Comics and Mayan Glyphs

(Disclaimer: I'm no expert in Mayan writing! Look elsewhere for scholarly data. I widely referenced Ancient Scripts: Maya.) For one of my daily comics in May, I emulated the visual style of Mayan glyphs.

The Month in Comics #24

In real Maya glyphs, each square is a word made up of one or more symbols. Each individual symbol within a word can indicate a number, royal title, sound, or meaning, and you put them together to build compound words.  So, for instance, this glyph meaning "day"

is part of the glyph meaning "plate".

Presumably, if you didn't put that symbol for "day" on the plate, the image might be ambiguous or could be pronounced wrong thus signifying a different word.  Put together enough of these symbols (many of which are Mayan gods with complicated portraits) and a single word can be quite complex.  This just means "he/she grabs"...

The directness of the images remind me of some of the cleaner, more symbolic cartooning styles, such as that of John Porcellino or Clutch McBastard.

In my comic at the top of this post, I correlated each square (a Mayan word) to a comics panel (representing, generally, a moment instead of a word).  Instead of making a word out of sounds and meanings, I've made a moment out of things and actions.

Here are some further experiments.

(1) Woman drinks too much alcohol, ends up sick with headache for 3 hours (2) Woman drinks too much coffee, stays up all night building future tech (3) Bear eats 3 donuts, dies happy (4) Anxious fish swims upstream in a river, evades fishermen (5) Mike goes out biking despite threat of rain (6) I write this blog post but don't have coffee yet, and the cat's still asleep
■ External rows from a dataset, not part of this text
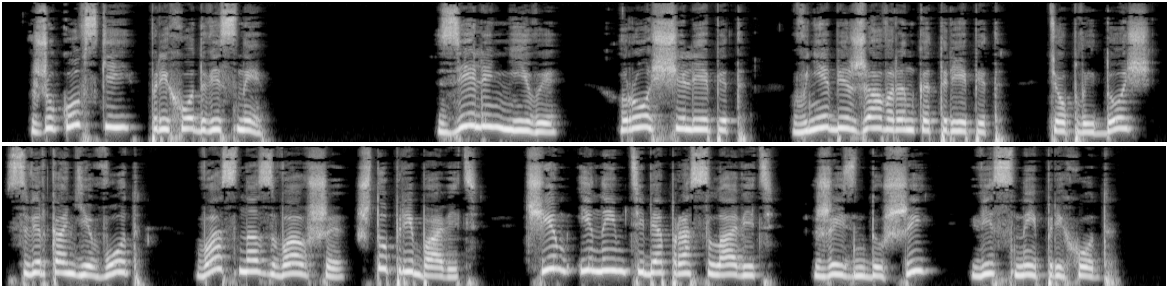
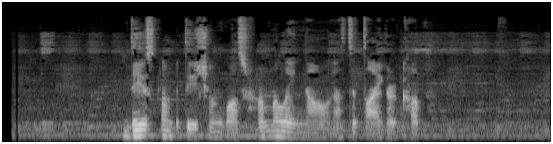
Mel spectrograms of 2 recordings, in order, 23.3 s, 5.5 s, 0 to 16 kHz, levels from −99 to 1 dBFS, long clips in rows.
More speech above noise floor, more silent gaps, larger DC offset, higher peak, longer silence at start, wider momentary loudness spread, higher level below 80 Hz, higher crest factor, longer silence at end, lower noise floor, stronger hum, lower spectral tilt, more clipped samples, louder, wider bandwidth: first, 74 dB vs 24 dB; neither; neither; first, 0 dBFS vs -10 dBFS; about the same, 0.3 s vs 0.3 s; second, 9 LU vs 23 LU; first, -32 dBFS vs -64 dBFS; second, 14 dB vs 20 dB; first, 0.5 s vs 0 s; first, -86 dBFS vs -52 dBFS; neither; about the same, -3.5 dB/octave vs -4.5 dB/octave; neither; first, -13 LUFS vs -28 LUFS; first, 16 kHz vs 11.5 kHz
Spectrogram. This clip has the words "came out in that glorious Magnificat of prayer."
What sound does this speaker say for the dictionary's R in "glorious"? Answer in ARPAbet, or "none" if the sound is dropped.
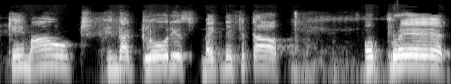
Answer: R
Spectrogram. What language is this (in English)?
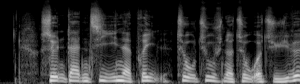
Danish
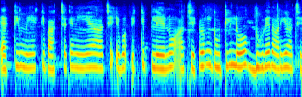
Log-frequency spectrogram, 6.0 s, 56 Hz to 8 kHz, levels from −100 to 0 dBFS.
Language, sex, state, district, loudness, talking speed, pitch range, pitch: Bengali, female, West Bengal, North 24 Parganas, -31 LUFS, 170 wpm, 245-270 Hz, 255 Hz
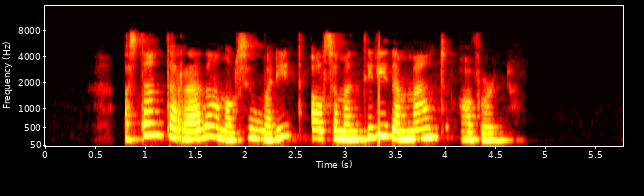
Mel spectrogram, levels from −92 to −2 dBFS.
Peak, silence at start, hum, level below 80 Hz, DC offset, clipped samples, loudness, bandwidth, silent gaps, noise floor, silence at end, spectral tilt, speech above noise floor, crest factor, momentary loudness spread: -2 dBFS; 0.8 s; none; -56 dBFS; under 0.1%; under 0.1%; -16 LUFS; 7.8 kHz; none; -85 dBFS; 1.1 s; -6.5 dB/octave; 69 dB; 16 dB; 8 LU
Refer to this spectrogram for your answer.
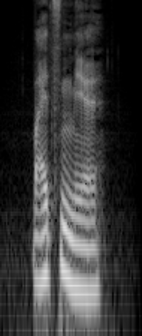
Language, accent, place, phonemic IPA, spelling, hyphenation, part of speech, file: German, Germany, Berlin, /ˈvaɪ̯t͡sn̩ˌmeːl/, Weizenmehl, Wei‧zen‧mehl, noun, De-Weizenmehl.ogg
- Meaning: wheat flour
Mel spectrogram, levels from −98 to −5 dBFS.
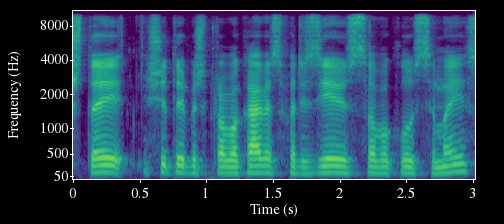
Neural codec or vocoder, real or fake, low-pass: vocoder, 24 kHz, 100 mel bands, Vocos; fake; 9.9 kHz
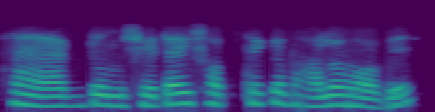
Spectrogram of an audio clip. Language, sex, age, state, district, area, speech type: Bengali, female, 30-45, West Bengal, North 24 Parganas, rural, conversation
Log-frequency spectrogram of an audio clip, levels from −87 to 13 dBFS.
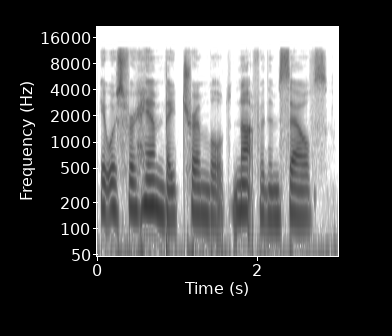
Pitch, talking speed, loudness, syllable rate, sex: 150 Hz, 180 wpm, -19 LUFS, 4.3 syllables/s, female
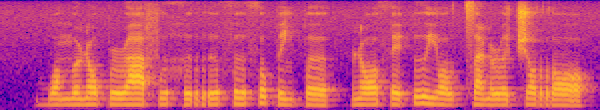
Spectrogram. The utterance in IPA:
b ɔ n̪ o ɳ ɔ p ɹ a f ɯ h ɯ r ɯ θ ɯ θ o p e ʎ p ə | ɳ ɔ θ e ʔ ɯ j o lˠ t͡s a ɳ ɹ ə t͡ʃ ɔ r ɔ

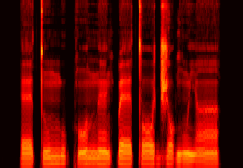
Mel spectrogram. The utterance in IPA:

I feel like there's a lot more room for fun here - if more ideas can be quantified into small, simple "add on" images, I could pack more into a single glyph. But that's all the time I have now. Anyone else want to jump in?